WHAT IS EXPECTED:
All lines below are to be output exactly as they stand.

Dataset records:
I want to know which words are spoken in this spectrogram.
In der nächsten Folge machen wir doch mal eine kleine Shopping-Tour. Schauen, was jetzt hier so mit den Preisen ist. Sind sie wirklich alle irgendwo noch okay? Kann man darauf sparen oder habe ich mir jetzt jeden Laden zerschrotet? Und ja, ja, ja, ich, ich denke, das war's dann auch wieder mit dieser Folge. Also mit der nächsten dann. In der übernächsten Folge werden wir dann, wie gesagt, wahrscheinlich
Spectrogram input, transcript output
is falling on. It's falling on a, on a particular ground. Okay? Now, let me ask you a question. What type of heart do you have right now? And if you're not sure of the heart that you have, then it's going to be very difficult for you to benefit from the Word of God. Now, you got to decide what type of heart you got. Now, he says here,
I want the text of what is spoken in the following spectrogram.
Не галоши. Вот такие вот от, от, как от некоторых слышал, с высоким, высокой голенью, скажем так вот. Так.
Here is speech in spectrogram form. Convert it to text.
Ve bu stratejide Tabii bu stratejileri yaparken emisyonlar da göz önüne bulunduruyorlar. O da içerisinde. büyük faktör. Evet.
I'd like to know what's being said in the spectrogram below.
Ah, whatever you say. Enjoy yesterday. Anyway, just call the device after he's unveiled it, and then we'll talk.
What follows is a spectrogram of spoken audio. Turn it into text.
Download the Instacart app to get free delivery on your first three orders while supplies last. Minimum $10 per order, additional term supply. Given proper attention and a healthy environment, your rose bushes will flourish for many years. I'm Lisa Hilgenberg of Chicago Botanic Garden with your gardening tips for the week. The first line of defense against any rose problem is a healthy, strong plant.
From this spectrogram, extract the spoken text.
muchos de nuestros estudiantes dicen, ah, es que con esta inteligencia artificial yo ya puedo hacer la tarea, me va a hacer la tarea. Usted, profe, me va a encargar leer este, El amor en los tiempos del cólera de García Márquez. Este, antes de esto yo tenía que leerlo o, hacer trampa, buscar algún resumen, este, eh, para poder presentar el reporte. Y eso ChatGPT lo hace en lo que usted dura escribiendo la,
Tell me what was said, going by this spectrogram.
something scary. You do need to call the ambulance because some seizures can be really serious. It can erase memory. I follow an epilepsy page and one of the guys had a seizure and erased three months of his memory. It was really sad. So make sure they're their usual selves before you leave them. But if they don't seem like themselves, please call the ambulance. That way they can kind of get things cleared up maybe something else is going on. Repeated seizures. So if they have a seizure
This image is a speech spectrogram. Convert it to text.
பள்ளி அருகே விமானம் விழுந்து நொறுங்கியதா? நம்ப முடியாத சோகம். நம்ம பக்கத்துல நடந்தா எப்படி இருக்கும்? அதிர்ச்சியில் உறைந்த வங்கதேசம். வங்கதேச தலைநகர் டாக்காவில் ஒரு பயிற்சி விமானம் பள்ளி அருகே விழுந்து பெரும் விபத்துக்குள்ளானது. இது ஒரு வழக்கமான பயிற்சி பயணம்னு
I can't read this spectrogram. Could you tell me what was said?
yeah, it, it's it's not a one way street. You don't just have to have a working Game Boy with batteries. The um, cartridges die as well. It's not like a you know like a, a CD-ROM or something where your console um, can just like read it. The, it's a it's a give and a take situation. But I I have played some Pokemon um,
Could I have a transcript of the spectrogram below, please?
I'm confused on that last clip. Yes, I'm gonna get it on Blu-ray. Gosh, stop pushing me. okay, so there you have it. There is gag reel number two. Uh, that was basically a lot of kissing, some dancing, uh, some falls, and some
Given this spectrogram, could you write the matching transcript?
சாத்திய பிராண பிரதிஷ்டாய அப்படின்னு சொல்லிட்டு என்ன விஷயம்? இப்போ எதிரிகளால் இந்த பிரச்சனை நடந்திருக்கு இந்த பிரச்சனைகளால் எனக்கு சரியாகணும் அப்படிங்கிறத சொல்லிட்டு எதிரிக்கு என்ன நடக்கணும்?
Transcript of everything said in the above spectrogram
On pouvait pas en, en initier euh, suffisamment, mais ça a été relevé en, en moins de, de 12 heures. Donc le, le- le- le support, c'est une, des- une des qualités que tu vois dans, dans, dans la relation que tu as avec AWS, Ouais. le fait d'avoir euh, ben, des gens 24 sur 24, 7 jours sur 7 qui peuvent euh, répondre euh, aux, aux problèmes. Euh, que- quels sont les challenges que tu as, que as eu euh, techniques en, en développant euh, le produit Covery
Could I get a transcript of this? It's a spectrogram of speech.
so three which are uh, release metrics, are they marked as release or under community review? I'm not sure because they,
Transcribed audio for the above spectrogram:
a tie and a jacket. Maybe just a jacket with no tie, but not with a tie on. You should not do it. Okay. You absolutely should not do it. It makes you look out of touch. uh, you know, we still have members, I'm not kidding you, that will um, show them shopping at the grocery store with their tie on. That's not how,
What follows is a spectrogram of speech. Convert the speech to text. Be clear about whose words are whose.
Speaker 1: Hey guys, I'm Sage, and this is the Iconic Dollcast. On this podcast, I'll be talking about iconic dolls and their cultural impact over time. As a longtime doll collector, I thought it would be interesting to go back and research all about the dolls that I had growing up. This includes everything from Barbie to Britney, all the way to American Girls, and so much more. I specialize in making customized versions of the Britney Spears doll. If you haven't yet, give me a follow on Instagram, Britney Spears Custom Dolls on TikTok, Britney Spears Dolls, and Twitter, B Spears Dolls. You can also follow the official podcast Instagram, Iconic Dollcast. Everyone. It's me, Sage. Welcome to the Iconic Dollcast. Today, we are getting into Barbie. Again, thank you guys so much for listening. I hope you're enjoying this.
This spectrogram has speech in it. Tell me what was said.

SOLUTION TO THE PROBLEM:
I want to know which words are spoken in this spectrogram.
In der nächsten Folge machen wir doch mal eine kleine Shopping-Tour. Schauen, was jetzt hier so mit den Preisen ist. Sind sie wirklich alle irgendwo noch okay? Kann man darauf sparen oder habe ich mir jetzt jeden Laden zerschrotet? Und ja, ja, ja, ich, ich denke, das war's dann auch wieder mit dieser Folge. Also mit der nächsten dann. In der übernächsten Folge werden wir dann, wie gesagt, wahrscheinlich
Spectrogram input, transcript output
is falling on. It's falling on a, on a particular ground. Okay? Now, let me ask you a question. What type of heart do you have right now? And if you're not sure of the heart that you have, then it's going to be very difficult for you to benefit from the Word of God. Now, you got to decide what type of heart you got. Now, he says here,
I want the text of what is spoken in the following spectrogram.
Не галоши. Вот такие вот от, от, как от некоторых слышал, с высоким, высокой голенью, скажем так вот. Так.
Here is speech in spectrogram form. Convert it to text.
Ve bu stratejide Tabii bu stratejileri yaparken emisyonlar da göz önüne bulunduruyorlar. O da içerisinde. büyük faktör. Evet.
I'd like to know what's being said in the spectrogram below.
Ah, whatever you say. Enjoy yesterday. Anyway, just call the device after he's unveiled it, and then we'll talk.
What follows is a spectrogram of spoken audio. Turn it into text.
Download the Instacart app to get free delivery on your first three orders while supplies last. Minimum $10 per order, additional term supply. Given proper attention and a healthy environment, your rose bushes will flourish for many years. I'm Lisa Hilgenberg of Chicago Botanic Garden with your gardening tips for the week. The first line of defense against any rose problem is a healthy, strong plant.
From this spectrogram, extract the spoken text.
muchos de nuestros estudiantes dicen, ah, es que con esta inteligencia artificial yo ya puedo hacer la tarea, me va a hacer la tarea. Usted, profe, me va a encargar leer este, El amor en los tiempos del cólera de García Márquez. Este, antes de esto yo tenía que leerlo o, hacer trampa, buscar algún resumen, este, eh, para poder presentar el reporte. Y eso ChatGPT lo hace en lo que usted dura escribiendo la,
Tell me what was said, going by this spectrogram.
something scary. You do need to call the ambulance because some seizures can be really serious. It can erase memory. I follow an epilepsy page and one of the guys had a seizure and erased three months of his memory. It was really sad. So make sure they're their usual selves before you leave them. But if they don't seem like themselves, please call the ambulance. That way they can kind of get things cleared up maybe something else is going on. Repeated seizures. So if they have a seizure
This image is a speech spectrogram. Convert it to text.
பள்ளி அருகே விமானம் விழுந்து நொறுங்கியதா? நம்ப முடியாத சோகம். நம்ம பக்கத்துல நடந்தா எப்படி இருக்கும்? அதிர்ச்சியில் உறைந்த வங்கதேசம். வங்கதேச தலைநகர் டாக்காவில் ஒரு பயிற்சி விமானம் பள்ளி அருகே விழுந்து பெரும் விபத்துக்குள்ளானது. இது ஒரு வழக்கமான பயிற்சி பயணம்னு
I can't read this spectrogram. Could you tell me what was said?
yeah, it, it's it's not a one way street. You don't just have to have a working Game Boy with batteries. The um, cartridges die as well. It's not like a you know like a, a CD-ROM or something where your console um, can just like read it. The, it's a it's a give and a take situation. But I I have played some Pokemon um,
Could I have a transcript of the spectrogram below, please?
I'm confused on that last clip. Yes, I'm gonna get it on Blu-ray. Gosh, stop pushing me. okay, so there you have it. There is gag reel number two. Uh, that was basically a lot of kissing, some dancing, uh, some falls, and some
Given this spectrogram, could you write the matching transcript?
சாத்திய பிராண பிரதிஷ்டாய அப்படின்னு சொல்லிட்டு என்ன விஷயம்? இப்போ எதிரிகளால் இந்த பிரச்சனை நடந்திருக்கு இந்த பிரச்சனைகளால் எனக்கு சரியாகணும் அப்படிங்கிறத சொல்லிட்டு எதிரிக்கு என்ன நடக்கணும்?
Transcript of everything said in the above spectrogram
On pouvait pas en, en initier euh, suffisamment, mais ça a été relevé en, en moins de, de 12 heures. Donc le, le- le- le support, c'est une, des- une des qualités que tu vois dans, dans, dans la relation que tu as avec AWS, Ouais. le fait d'avoir euh, ben, des gens 24 sur 24, 7 jours sur 7 qui peuvent euh, répondre euh, aux, aux problèmes. Euh, que- quels sont les challenges que tu as, que as eu euh, techniques en, en développant euh, le produit Covery
Could I get a transcript of this? It's a spectrogram of speech.
so three which are uh, release metrics, are they marked as release or under community review? I'm not sure because they,
Transcribed audio for the above spectrogram:
a tie and a jacket. Maybe just a jacket with no tie, but not with a tie on. You should not do it. Okay. You absolutely should not do it. It makes you look out of touch. uh, you know, we still have members, I'm not kidding you, that will um, show them shopping at the grocery store with their tie on. That's not how,
What follows is a spectrogram of speech. Convert the speech to text. Be clear about whose words are whose.
Speaker 1: Hey guys, I'm Sage, and this is the Iconic Dollcast. On this podcast, I'll be talking about iconic dolls and their cultural impact over time. As a longtime doll collector, I thought it would be interesting to go back and research all about the dolls that I had growing up. This includes everything from Barbie to Britney, all the way to American Girls, and so much more. I specialize in making customized versions of the Britney Spears doll. If you haven't yet, give me a follow on Instagram, Britney Spears Custom Dolls on TikTok, Britney Spears Dolls, and Twitter, B Spears Dolls. You can also follow the official podcast Instagram, Iconic Dollcast. Everyone. It's me, Sage. Welcome to the Iconic Dollcast. Today, we are getting into Barbie. Again, thank you guys so much for listening. I hope you're enjoying this.
This spectrogram has speech in it. Tell me what was said.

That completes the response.